(What is being asked):
Every entry below is to be copied exactly, apart from any picture it holds.

____ Exercise material

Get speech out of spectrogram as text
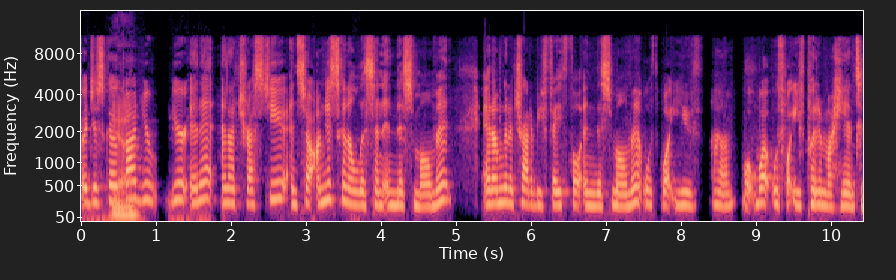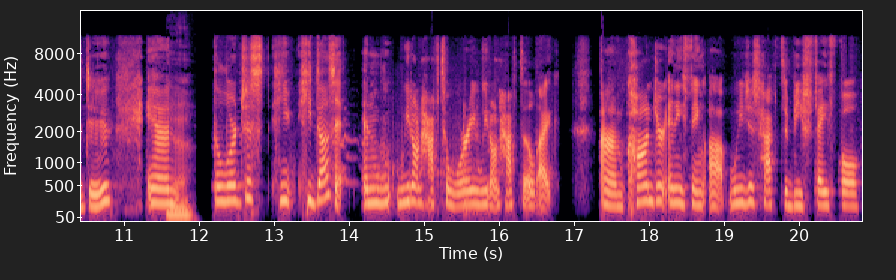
But just go, yeah. God, you're you're in it, and I trust you, and so I'm just going to listen in this moment, and I'm going to try to be faithful in this moment with what you've um, what, what with what you've put in my hand to do, and yeah the Lord just he he does it, and we don't have to worry. We don't have to like um, conjure anything up. We just have to be faithful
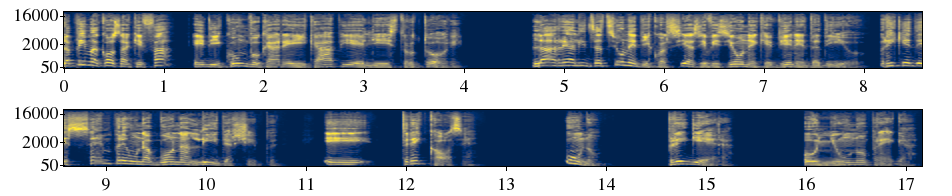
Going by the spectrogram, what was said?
La prima cosa che fa è di convocare i capi e gli istruttori. La realizzazione di qualsiasi visione che viene da Dio richiede sempre una buona leadership e Tre cose. 1. Preghiera. Ognuno prega.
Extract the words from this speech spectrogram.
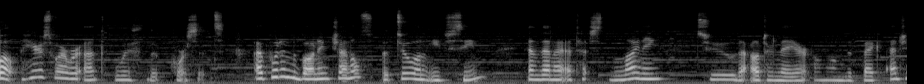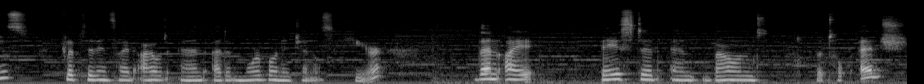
Well, here's where we're at with the corset. I put in the boning channels, two on each seam, and then I attached the lining to the outer layer along the back edges, flipped it inside out and added more boning channels here. Then I basted and bound the top edge,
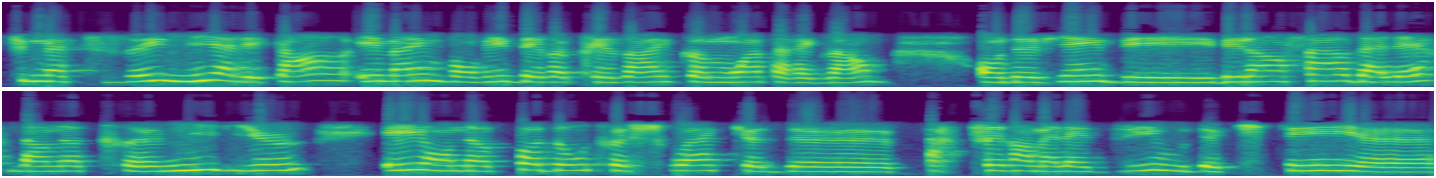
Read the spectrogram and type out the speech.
stigmatisées, mis à l'écart et même vont vivre des représailles, comme moi par exemple on devient des, des lanceurs d'alerte dans notre milieu et on n'a pas d'autre choix que de partir en maladie ou de quitter euh,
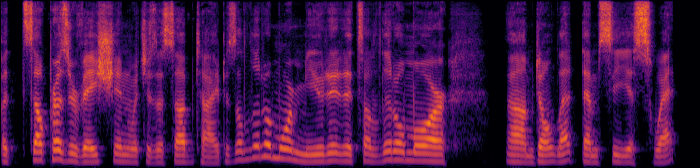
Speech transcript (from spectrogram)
But self preservation, which is a subtype, is a little more muted. It's a little more. Um, don't let them see you sweat,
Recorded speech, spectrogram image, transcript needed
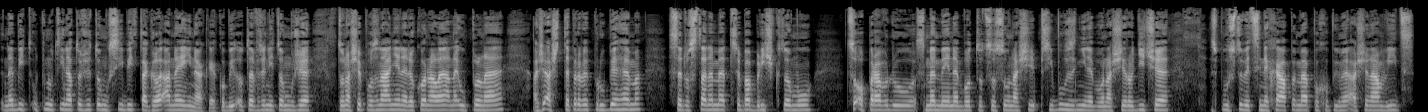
nebýt upnutý na to, že to musí být takhle a ne jinak. Jako být otevřený tomu, že to naše poznání je nedokonalé a neúplné a že až teprve průběhem se dostaneme třeba blíž k tomu, co opravdu jsme my, nebo to, co jsou naši příbuzní, nebo naši rodiče, spoustu věcí nechápeme a pochopíme, až je nám víc,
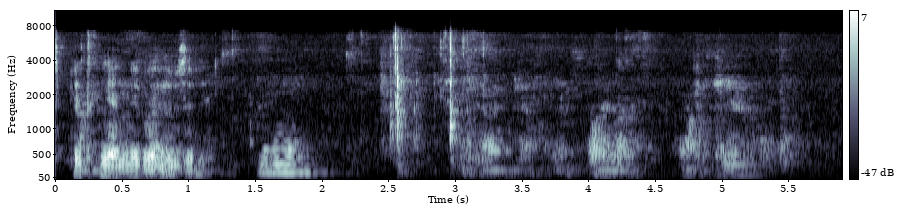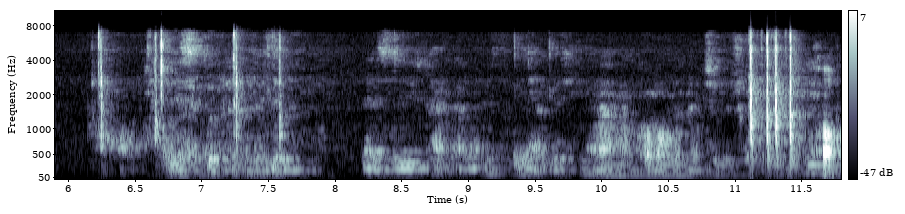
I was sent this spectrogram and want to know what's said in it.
Split qilgandek bo'ldi bizada hop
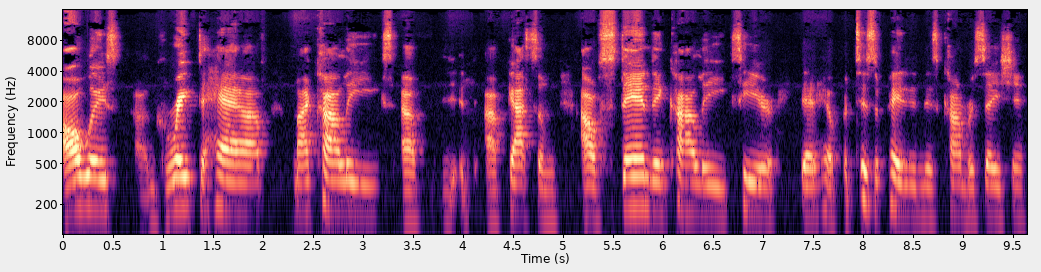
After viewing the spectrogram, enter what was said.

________

(Response):
Get speech out of spectrogram as text
But just go, yeah. God, you're you're in it, and I trust you, and so I'm just going to listen in this moment, and I'm going to try to be faithful in this moment with what you've um, what, what with what you've put in my hand to do, and yeah the Lord just he he does it, and we don't have to worry. We don't have to like um, conjure anything up. We just have to be faithful
Going by the spectrogram, what was said?
La prima cosa che fa è di convocare i capi e gli istruttori. La realizzazione di qualsiasi visione che viene da Dio richiede sempre una buona leadership e Tre cose. 1. Preghiera. Ognuno prega.
Extract the words from this speech spectrogram.
Well, here's where we're at with the corset. I put in the boning channels, two on each seam, and then I attached the lining to the outer layer along the back edges, flipped it inside out and added more boning channels here. Then I basted and bound the top edge,
Read the spectrogram and type out the speech.
stigmatisées, mis à l'écart et même vont vivre des représailles, comme moi par exemple on devient des, des lanceurs d'alerte dans notre milieu et on n'a pas d'autre choix que de partir en maladie ou de quitter euh,
Speech transcript (from spectrogram)
But self preservation, which is a subtype, is a little more muted. It's a little more. Um, don't let them see you sweat,
Recorded speech, spectrogram image, transcript needed
nebýt upnutý na to, že to musí být takhle a ne jinak. Jako být otevřený tomu, že to naše poznání je nedokonalé a neúplné a že až teprve průběhem se dostaneme třeba blíž k tomu, co opravdu jsme my, nebo to, co jsou naši příbuzní, nebo naši rodiče, spoustu věcí nechápeme a pochopíme, až je nám víc,
I was sent this spectrogram and want to know what's said in it.
Split qilgandek bo'ldi bizada hop
After viewing the spectrogram, enter what was said.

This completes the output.